Paragon: Victorian Toiletries

Clockwise from rear left: lidded commode (moderate crazing over bottom inside), ewer (11.5″ h), shaving mug, soap dish (in three parts), and toothbrush glass.

The basin (16″ dia. x 5.25″ deep) has a short hairline crack that does not affect its ability to hold plenty of water for your morning ablutions.

This scarce set of polychrome transferware dates to the period of the Aesthetic Movement, when Orientalism, particularly all things Japanese, had captured the Victorian imagination. This particular set was manufactured by Powell, Bishop and Stonier in Stoke-on-Trent, Staffordshire, England.
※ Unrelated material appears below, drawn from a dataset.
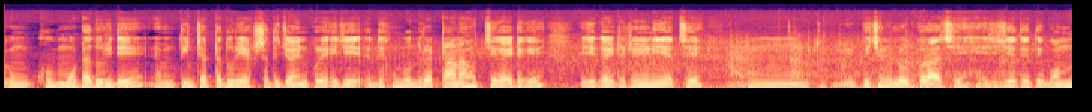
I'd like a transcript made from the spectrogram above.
এবং খুব মোটা দড়ি দিয়ে এবং তিন চারটা দড়ি একসাথে জয়েন করে, এই যে দেখুন বন্ধুরা, টানা হচ্ছে গাড়িটাকে, এই যে গাড়িটা টেনে নিয়ে যাচ্ছে। পেছনে লোড করা আছে, এই যে যেতে যেতে বন্ধ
The company registered it as part of their Oriental Ivory series in December of 1880, with the pattern name of Paragon.

The various marks found on the base of articles in this set indicate the pattern (Paragon) and maker (P.B.& S. below the fan handle), the Oriental Ivory series mark, and the registration information (contained in the diamond). The number is the pattern number, and the squiggle is the decorator’s mark. Decorators were paid by the item.

Most transferware came in monochrome, the pattern applied from transfer paper in one colour to the body of the vessel. The vessel was then fired at a low temperature. In the case of this set, the colour was then added by hand, fixed by firing then overglazed and fired again, producing a uniform sheen over the whole finished vessel. The monochrome and most common version of the Paragon pattern is in brown. The colour version accounts for only about 20% of production.

Most transferware, about 90%, was made in Staffordshire, England in the mid to late Nineteenth Century. The best known example of the genre may be the Willow Pattern, though hundreds if not thousands of patterns were produced. Flow blue evolved from experiments in glazing and firing.

This Paragon set dates from 1880, when it was registered, to perhaps 1891 when the name and thus the company mark changed.

Paragon Polychrome Toiletries Set (includes all the pieces shown above): SOLD